  14. Imagination as a Vehicle for Comprehension Instruction

    ERIC Educational Resources Information Center

    Villarreal, Lorena A.

    2013-01-01

    Imagination has been described as a cognitive endeavor that serves as a catalyst for creative actions and aids in the development of comprehension skills. Studies show that incorporating imagination into classroom practice builds on children's lived experiences and encourages the creative reworking of elements that enable the generation of new…

  15. A Comprehensive Framework for School Violence Prevention.

    ERIC Educational Resources Information Center

    George Washington Univ., Washington, DC. Hamilton Fish Inst.

    This guide is designed to help school personnel and community members who are interested in violence prevention in schools. It discusses the starting point for prevention and claims that the same basic framework can be used to develop effective plans in elementary schools and secondary schools. The paper advocates a comprehensive approach to…

  16. A Comprehensive Tech Prep Curriculum Model.

    ERIC Educational Resources Information Center

    Newman, Larry

    The Butte College Tech Prep Consortium (TPC), in Oroville, California, is a cooperative effort of secondary and postsecondary schools, local businesses, and community organizations to develop and implement Tech Prep opportunities in the area. The TPC has developed a competency-based, comprehensive tech prep curriculum model that is applicable to…

  17. Item Difficulty Modeling of Paragraph Comprehension Items

    ERIC Educational Resources Information Center

    Gorin, Joanna S.; Embretson, Susan E.

    2006-01-01

    Recent assessment research joining cognitive psychology and psychometric theory has introduced a new technology, item generation. In algorithmic item generation, items are systematically created based on specific combinations of features that underlie the processing required to correctly solve a problem. Reading comprehension items have been more…

  18. Funding Comprehensive School Reform. Rand Issue Paper.

    ERIC Educational Resources Information Center

    Keltner, Brent R.

    Comprehensive school reform is a type of reform process directed at primary and secondary education that relies on the simultaneous change of all elements of a school's operating environment aligned with a central, guiding vision. This new approach was developed in response to the growing dissatisfaction with the traditional piecemeal reform,…
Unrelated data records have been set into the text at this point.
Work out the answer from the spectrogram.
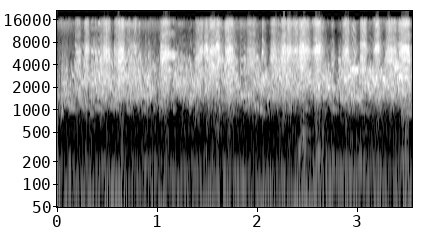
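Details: A group of budgerigars, recorded October 1, with constant busy chatter: raspy warbling and rapid chirps overlap with no breaks.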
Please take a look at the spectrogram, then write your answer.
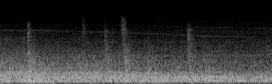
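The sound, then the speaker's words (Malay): A steady, loud low drone of an airplane cabin in flight as the plane descends toward Bali and Ngurah Rai International Airport, shaking slightly as it passes through white clouds, with constant engine rumble and a few faint clicks and rattles scattered through it, no voices. “Pesawat Anda semakin menurun dari ketinggian dengan sedikit goncangan karena menembus awan putih yang damai.”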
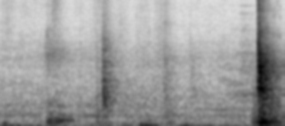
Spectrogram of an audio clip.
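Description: A door being shut, with a few soft knocks and rustles followed by one louder, sharp thud near the end.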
  19. Picture Books that Bring Comprehension to Life.

    ERIC Educational Resources Information Center

    Joels, Rosie Webb

    1987-01-01
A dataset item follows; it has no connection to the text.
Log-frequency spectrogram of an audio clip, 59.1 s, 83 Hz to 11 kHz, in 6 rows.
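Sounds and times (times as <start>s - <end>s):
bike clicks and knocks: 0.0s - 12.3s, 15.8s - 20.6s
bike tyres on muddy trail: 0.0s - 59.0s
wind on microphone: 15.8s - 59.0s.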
    Suggests children's literature that can aid in the development of various types of comprehension skills in preschool/kindergarten children. Provides annotated examples of books that emphasize the story elements of characterization, real or make-believe situations, sequencing, cause-and-effect, main ideas, and various language skills. Coded…

  20. Story comprehension in children with ADHD.
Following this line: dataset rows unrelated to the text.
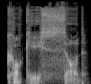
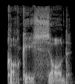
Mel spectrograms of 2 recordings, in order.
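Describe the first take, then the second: First: Whispered, slow thought; inner whisper. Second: Whispered under the breath; amused whisper. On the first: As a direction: breathe it to himself. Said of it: "He looked back at the dinghy". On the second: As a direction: mutter it in grudging amusement. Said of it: "amused in spite of himself". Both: A narrator's reading.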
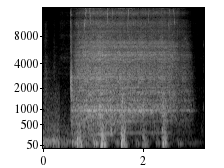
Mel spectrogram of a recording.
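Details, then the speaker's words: Nissan 240SX S13 KA24DE swap with confirmed spark and fuel: about two and a half seconds of even cranking with uneven compression pulses, never catches; owner suspects ignition timing off, not confirmed. "Alright, so I really don't know what else would keep this thing from starting. It's got spark, it's getting fuel. Possibly the timing could be off, I don't really know, but let's crank this thing and see what it does."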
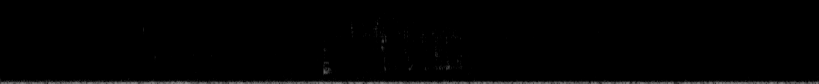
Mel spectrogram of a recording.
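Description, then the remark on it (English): Water pours steadily into a container with a soft splashing trickle that grows brighter and more active midway through, heard fairly quietly over a low, constant background rumble with no talking. “A minute ago, I was pouring water up here. Got another container.”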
    PubMed

    Lorch, E P; Milich, R; Sanchez, R P

    1998-09-01

    A wealth of research is available examining children's story comprehension. However, little attention has been directed toward understanding the story comprehension of children with attention deficit hyperactivity disorder (ADHD). The present paper attempts to integrate the developmental literature on children's story comprehension with the little that is known about the story comprehension processes of children with ADHD. This review is guided by a network model of story representation that emphasizes the structure of causal and enabling relations between story events. Examination of the available studies indicates that children with ADHD lag behind their peers in their understanding of causal relations, and that their attentional problems may contribute to difficulties in understanding factual information in the preschool years and causally related information in the elementary years. Some evidence also is presented suggesting that children with ADHD are less effective in taking advantage of story structure features in guiding their recall of story events. Suggestions for future research are offered that would elaborate our knowledge of the developmental progression in the processing of complex information by children with ADHD. PMID:11324305